That's Clause Wilke, a professor of integrative biology who built a computer simulation for the research project. He says imagine we know which gene causes your disease and that you have three mutations in that gene.

CW: How would you find out whether there is maybe a specific drug that might help you particularly because you have these specific mutations? Right now, one option might be to stick that gene into the yeast and we could see rapidly and easily in the yeast what this gene does and maybe to see that this drug off the shelf that normally helps doesn't actually help you because you have these three specific mutations but some other drug maybe would help really well because you have these three mutations. That's the kind of thing that this technology makes possible.

MA: Marcotte speculates that there might be another 1,000 or so pairs of swappable genes between humans and yeast yet to be discovered. Along with the approximately 200 swappable genes already identified, these might help in understanding why certain gene mutations are bad for human health and offer a better way to search for drugs to treat a host of human genetic diseases.The researchers say the next step in their work will be to insert entire groups of human genes into yeast. Each of these gene groups, or modules as they call them, work together to do something useful like build cell walls or convert food to energy.

AK: But the exciting part is the future where we can now use the information to build pathways involving 10s or 100s of genes at a time and ask if that system works as well – that will be fascinating because now we won't be just looking at a gene, but 30 different genes from humans in a simple cell – I think that will be a fascinating future for this science.

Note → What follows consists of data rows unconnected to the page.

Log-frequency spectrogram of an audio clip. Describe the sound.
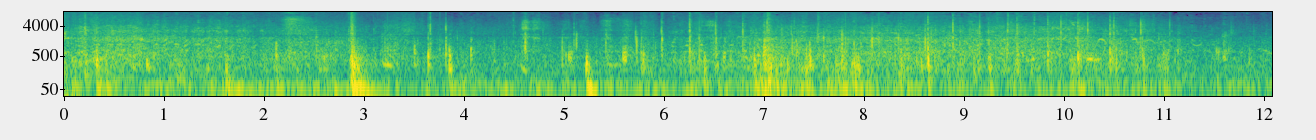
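People who have just jumped out of a car run off in a steady, rapid patter of footsteps that continues throughout, with faint voices mixed in.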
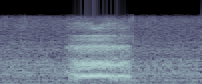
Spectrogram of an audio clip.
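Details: One steady, even-pitched call about half a second long, rich in harmonics, from Minnie, a mother cat nursing month-old kittens indoors, against a soft background hiss.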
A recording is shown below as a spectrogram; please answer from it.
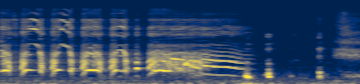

MA: Point of Discovery is a production of the University of Texas at Austin's College of Natural Sciences. We're on the web at Music for today's episode comes from Podington Bear. I'm Marc Airhart. Thanks for listening.